* **EXERCISE DESCRIPTION**
The following data is to be repeated exactly, its pictures excluded.

* **DATA FOR THIS EXERCISE**

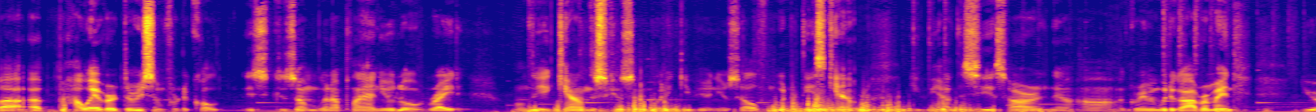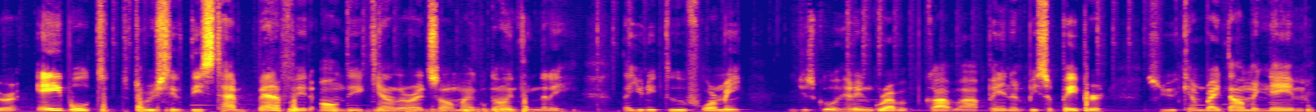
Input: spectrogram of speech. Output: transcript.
but uh, however the reason for the call is because i'm gonna apply a new law right on the account is because i'm gonna give you a new cell phone with a discount. If you have the csr uh, agreement with the government you're able to, to receive this type of benefit on the account all right so michael the only thing that i that you need to do for me just go ahead and grab a, a pen and piece of paper so you can write down my name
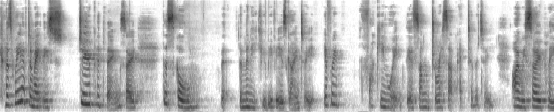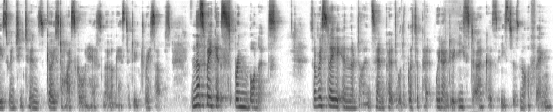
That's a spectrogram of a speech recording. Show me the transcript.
because we have to make these stupid things. So, the school that the mini QBV is going to, every fucking week there's some dress up activity. I was so pleased when she turns goes to high school and has no longer has to do dress ups. And this week it's spring bonnets. So obviously in the giant sand pit or the glitter pit we don't do Easter because Easter's not a thing.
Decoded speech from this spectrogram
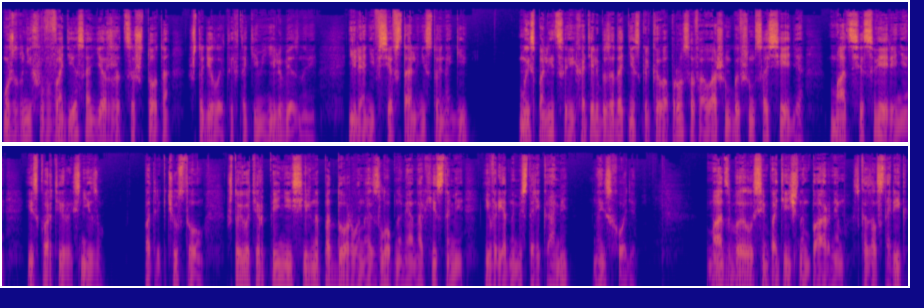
Может, у них в воде содержится что-то, что делает их такими нелюбезными? Или они все встали не с той ноги? Мы из полиции и хотели бы задать несколько вопросов о вашем бывшем соседе, Матсе Сверине, из квартиры снизу. Патрик чувствовал, что его терпение сильно подорванное злобными анархистами и вредными стариками на исходе. «Мац был симпатичным парнем», — сказал старик,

* **SOLVED EXERCISE**
Input: spectrogram of speech. Output: transcript.
but uh, however the reason for the call is because i'm gonna apply a new law right on the account is because i'm gonna give you a new cell phone with a discount. If you have the csr uh, agreement with the government you're able to, to receive this type of benefit on the account all right so michael the only thing that i that you need to do for me just go ahead and grab a, a pen and piece of paper so you can write down my name
That's a spectrogram of a speech recording. Show me the transcript.
because we have to make these stupid things. So, the school that the mini QBV is going to, every fucking week there's some dress up activity. I was so pleased when she turns goes to high school and has no longer has to do dress ups. And this week it's spring bonnets. So obviously in the giant sand pit or the glitter pit we don't do Easter because Easter's not a thing.
Decoded speech from this spectrogram
Может, у них в воде содержится что-то, что делает их такими нелюбезными? Или они все встали не с той ноги? Мы из полиции и хотели бы задать несколько вопросов о вашем бывшем соседе, Матсе Сверине, из квартиры снизу. Патрик чувствовал, что его терпение сильно подорванное злобными анархистами и вредными стариками на исходе. «Мац был симпатичным парнем», — сказал старик,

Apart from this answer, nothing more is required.